An arrhythmia is a problem with the speed or rhythm of the heartbeat. During an arrhythmia, the heart can beat too fast, too slow, or with an irregular rhythm. A heartbeat that is too fast is called tachycardia. A heartbeat that is too slow is called bradycardia. Most arrhythmias are harmless, but some can be serious or even life threatening. When the heart rate is too slow, too fast, or irregular, the heart may not be able to pump enough blood to the body. Lack of blood flow can damage the brain, heart, and other organs.
The worm C. elegans seems an unlikely candidate for studies related to cardiac arrhythmias. After all, the microscopic organism doesn't even have a heart.
The researchers studied 8 Sydney rock oysters, concentrating on the levels of omega-3 fatty acids in the gills, muscles and gonads.
Painless heart attacks or heart conditions can be commonly overlooked and undertreated at the hospital, often resulting in greater fatality rates than painful episodes.
Neurosurgeons at Rush University Medical Center are the first in Chicago to implant a new investigational neurostimulator in a patient with medically refractory epilepsy.
In animal and laboratory studies, scientists at Johns Hopkins have shown that modern, implanted heart assist devices - such as pacemakers and defibrillators - can be safe for use in magnetic resonance imaging (MRI) machines
People who suffer from chronic diseases, including high blood pressure, diabetes, asthma and heart problems should benefit from a new remote, home care monitoring system that could also bring an end to overcrowded waiting rooms.
A U.S. clinical study is just getting under way that, if successful, could lead to a non-surgical "cure" for the most common type of cardiac arrhythmia. The study is evaluating a new type of cryogenic catheter co-developed by the National Institute of Standards and Technology.
Their findings - published in the latest edition of Circulation Research, online July 8 - may lead to a gene therapy alternative to calcium channel blockers and their sometimes severe side effects, but also further interest in the development of gene therapies unique - as in this case - to one particular organ.
A potent chemotherapy that is highly effective in treating the most common form of childhood leukemia can significantly harm the heart, but findings from a multi-center study
Fatal heart attacks claims more lives than lung cancer, breast cancer and AIDS combined but it seems that maths, not medicine, holds the key to preventing these deaths among young people.
Long-chain omega-3 polyunsaturated fatty acids (n-3 LC-PUFAs) have benefits regarding cardiovascular and inflammatory function, certain types of cancer, and maternal and infant health, according to recent peer-reviewed studies.
Innovative research by UTS engineers to apply microwave energy to the treatment of potentially deadly heart rhythm disorders has received an important boost from the National Health and Medical Research Council (NHMRC).
Cancer treatments, including the most commonly used chemotherapy agents as well as the newest biologic and targeted therapy drugs, can harm a patient’s heart, sometimes fatally
Thoracic surgeon Daniel Bethencourt, MD, one of the few cardiac surgeons to cure atrial fibrillation (rapid, irregular heartbeat) without opening the patient's chest, will perform endoscopic microwave ablation to treat atrial fibrillation in a 59-year-old man
Lower rates of sudden death among women may be related to gender differences in heart arrhythmias, rather than to other heart disease factors or treatments, hypertension, diabetes or other measured variables, according to a new study in the June 16, 2004 issue of the Journal of the American College of Cardiology.
In response to reports that women may be using an unapproved drug, domperidone, to increase milk production (lactation), the Food and Drug Administration (FDA) is warning breastfeeding women not to use this product because of safety concerns.
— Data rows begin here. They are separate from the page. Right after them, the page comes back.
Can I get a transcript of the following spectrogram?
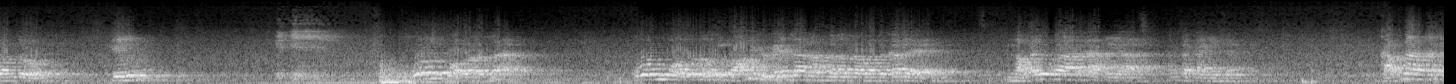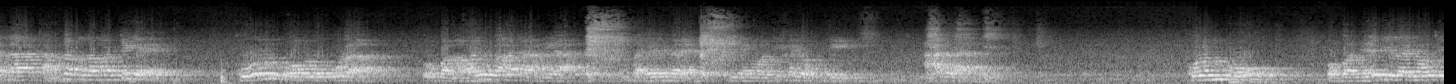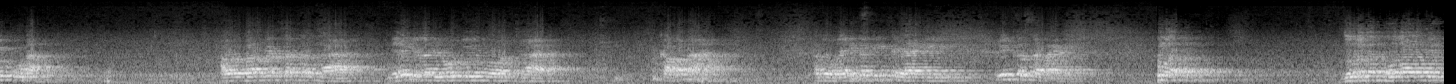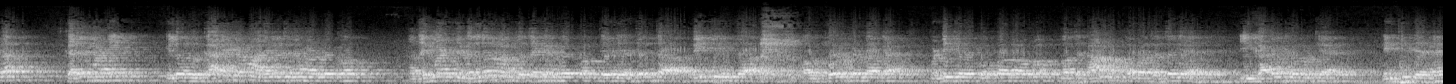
ಒಂದು ಕುವೆಂಪು ಅವರನ್ನ ಕುವೆಂಪು ಅವರು ಸ್ವಾಮಿ ವಿವೇಕಾನಂದರನ್ನ ಒಂದು ಕಡೆ ನವಯುಗಾಚಾರ್ಯ ಅಂತ ಕರೀತಾರೆ ಕರ್ನಾಟಕದ ಕನ್ನಡದ ಮಟ್ಟಿಗೆ ಕುವೆಂಪು ಅವರು ಕೂಡ ಒಬ್ಬ ನವಯುಗಾಚಾರ್ಯ ಅಂತ ಹೇಳಿದರೆ ಇದನ್ನು ಅತಿಶಯೋಕ್ತಿ ಆಗಲ್ಲ ಕುವೆಂಪು ಒಬ್ಬ ನೇಗಿಲ ಕೂಡ. ಅವರು ಬರಬೇಕಂತಹ ನೇಗಿಲ ಯೋಗಿ ಎನ್ನುವಂತಹ ಕವನ ಅದು ಗೀತೆಯಾಗಿ ಸ್ವೀಕೃತವಾಗಿದೆ ದೂರದ ಕೋಲಾರದಿಂದ ಕರೆ ಮಾಡಿ, ಇಲ್ಲೊಂದು ಕಾರ್ಯಕ್ರಮ ಆಯೋಜನೆ ಮಾಡಬೇಕು. ದಯಮಾಡಿ ನೀವೆಲ್ಲರೂ ಇರಬೇಕು ಅಂತೇಳಿ ಅತ್ಯಂತ ಪ್ರೀತಿಯಿಂದ ಅವರು ಕೋರಿಕೊಂಡಾಗ ಬಂಡಿಕೆರೆ ಗೋಪಾಲ್ ಅವರು ಮತ್ತೆ ನಾನು ಅವರ ಜೊತೆಗೆ ಈ ಕಾರ್ಯಕ್ರಮಕ್ಕೆ ನಿಂತಿದ್ದೇನೆ.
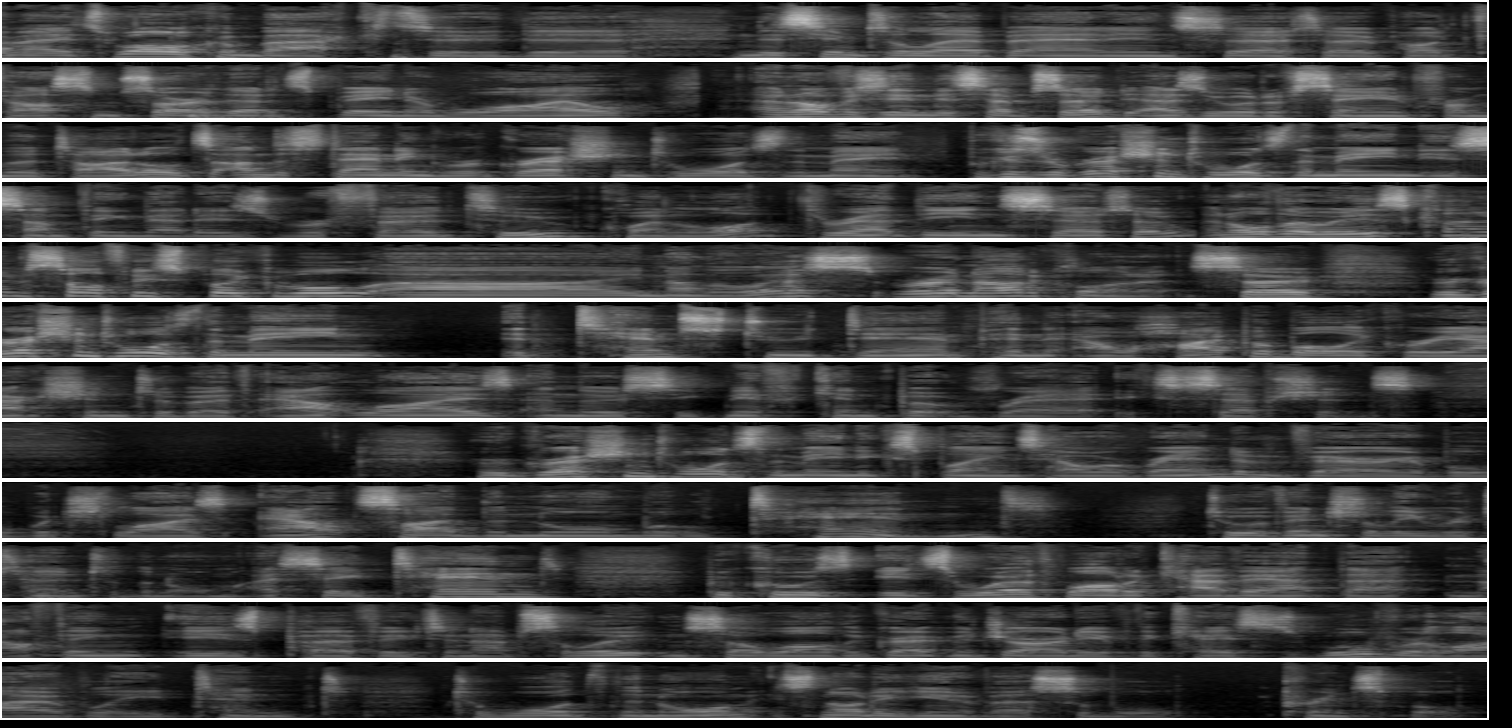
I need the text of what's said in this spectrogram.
Alright, mates, welcome back to the Nassim Taleb and Incerto podcast. I'm sorry that it's been a while. And obviously, in this episode, as you would have seen from the title, it's understanding regression towards the mean. Because regression towards the mean is something that is referred to quite a lot throughout the Incerto. And although it is kind of self explicable, uh, nonetheless, wrote an article on it. So, regression towards the mean attempts to dampen our hyperbolic reaction to both outliers and those significant but rare exceptions. Regression towards the mean explains how a random variable which lies outside the norm will tend to eventually return to the norm. I say tend because it's worthwhile to caveat that nothing is perfect and absolute, and so while the great majority of the cases will reliably tend towards the norm, it's not a universal principle.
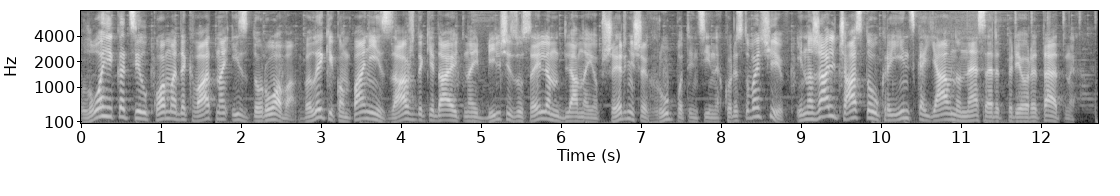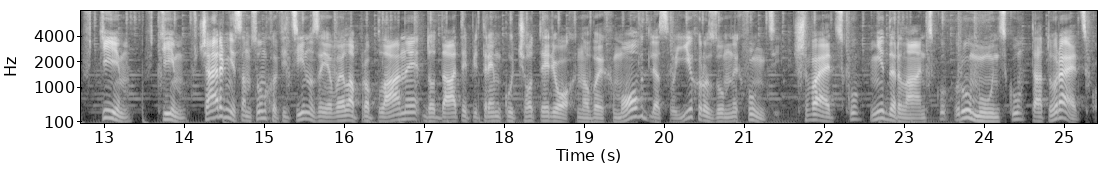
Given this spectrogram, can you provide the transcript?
Логіка цілком адекватна і здорова. Великі компанії завжди кидають найбільші зусилля для найобширніших груп потенційних користувачів. І на жаль, часто українська явно не серед пріоритетних. Втім, втім, в червні Samsung офіційно заявила про плани додати підтримку чотирьох нових мов для своїх розумних функцій: шведську, нідерландську, румунську та турецьку.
Today, FDA also issued six letters to pharmacies that compound products containing domperidone and firms that supply domperidone for use in compounding.
Journal of the American Heart Association reports that exposure to air pollution can contribute to the development of cardiovascular diseases.
A Florida businessman filed suit today against Atkins Nutritionals, Inc., and the Estate of Dr. Robert C. Atkins, claiming that the late diet author’s controversial high-fat, low-carbohydrate regimen caused severe heart disease, necessitating angioplasty and a stent. He is seeking a court injunction banning Atkins Nutritionals from marketing its products without a warning of potential health risks and asks for compensatory damages.
Doctors prescribed different medications to control the cardiac arrhythmia, or abnormal heartbeat. But the medications slowed his heart rate too much, at times to as low as 40 beats per minute.
While adverse reactions from smallpox vaccinations given to military personnel in the wake of renewed threats of bioterrorism remain minimal, the rate of cardiac complications has been higher than expected, according to a clinical review presented at an American Medical Society media briefing on cardiology today.